There is continuous, if often submerged, history behind this stream, dating back to Julia Margaret Cameron’s ‘out-of-focus’ portraits. Internationally in the 1960s photographers were conducting perceptual experiments, comparing or differentiating human and camera vision. In the United States these include Minor White, and at the Chicago Institute of Design (born out of Lazlo Moholy-Nagy’s New Bauhaus), Harry Callahan, Ken Josephson, Ray Metzker. This interest is reflected to varying degrees in Bill Brandt’s nudes and landscapes in the UK, with echoes in Australia in the work of Mark Strizic. Some of it diverges from formalist modernism and was instead driven by philosophical concerns and particularly the influence of a trend to seek spiritual renewal in Oriental belief systems, especially Zen Buddhism. Such interests can be traced in the contemporary abstract expressionist painting but it is ironic that so literal a medium as photography might lead efforts to create images of spiritual abstraction.

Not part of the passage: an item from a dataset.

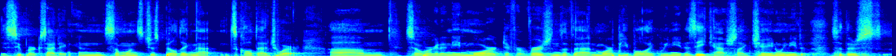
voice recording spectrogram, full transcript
is super exciting, and someone's just building that. It's called Edgeware. Um, so we're going to need more different versions of that, and more people. Like we need a Zcash like chain. We need so there's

A Zen orientation is most evident in the work of the marginal (but posthumously appreciated) Ralph Eugene Meatyard and these images are meditations on space. His serial imagery comprising “Zen Twig” (1960-63) here, and more or less concurrently, “No Focus” (1959-60), “Light on Water” (1957-62), and a little later “Motion Sound” (1967-72), reflect a spiritual ardour that springs from his association from 1956, via Van Deren Coke, with Aaron Siskind, Minor White (who introduced him to Zen) and Henry Holmes Smith. The series were part of his ongoing exploration of the abstracting potential of complete unfocus, extremes of shallow focus, compressed tonal range and motion blur that move beyond the formalist abstraction of modernist photographers like Harry Callahan and which, taking up tendencies from the work of Minor White without imitation, become visionary both in the optical and spiritual sense. These series spring from his desire, that photography should enable visual meditation:
“The No-Focus and the Zen awareness can produce a photograph of simplicity, power, interest, and the intuitive realisation on the part of the seer or viewer that he is seeing more than he realises” Meatyard quoted by mentor Van Deren Coke (Tannenbaum, 1991).
In one example (1963) of the (untitled) “Zen Twig” series we see spaces and voids vacillate. Lines ghost, flare, flicker and fuse across the square format in an apparently non-objective, abstract array which was then mostly unexpected of this medium, but with which Meatyard had experimented extensively in the (1960) “No-Focus” series, begun a year earlier, in which he eschewed any point of focus. But here a dominant delineation or section of arc is seemingly forced sharply into point of contact with the surface of the print. It is at this point that we recognise that what we see is in fact derived from real objects. The print seems to be a direct translation of the ground glass, as if there is no lens and twig is placed directly against glass. The effect of this concise focus against the tender ground materializes, with full force of the sense of touch, human consciousness of twig.
Knowledge of this work illuminates the more celebrated series (1969-1972) of theatrical fictions around “Lucybelle Crater”. These seem to be anomalous or even deliberately perverse, or at a stretch they might be related to other maskers’ appearance in the ruined buildings in which Meatyard so often posed his sons for experimental slow-shutter or shallow-focus photographs like the posthumously titled “Child as a bird” (1960). But they relate to and continue these perceptual concerns. Created during the course of his terminal illness I suggest the last masquerade might revive the Classical subject of “Et in Arcadia Ego”, though here it becomes “Et in Suburbia Ego”, bringing a comic Zen response to the presence of death in his bucolic surrounds in Lexington. But the Lucybelle series also plays with our sense of perceptual certainties.
James Rhem emphasizes the metaphoric value of the family album construct of “The Family Album of Lucybelle Crater” and in his preface to the published version, quotes Meatyard writing to his publisher a few months before he died:
Billboards in any art are the first things that one sees. The masks might be interpreted as billboards. Once you get past the billboard then you can see into the past (forest, etc.), the present, & the future. I feel that because of the “strange” that more attention is paid to backgrounds and that has been the essence of my photography forever.
While the “backgrounds” mentioned here are for Rhem an indicator of the importance of family and personal history, one can see in Meatyard’s work the significance he placed on the environment as a symbol of the eternal in relation to the mortal.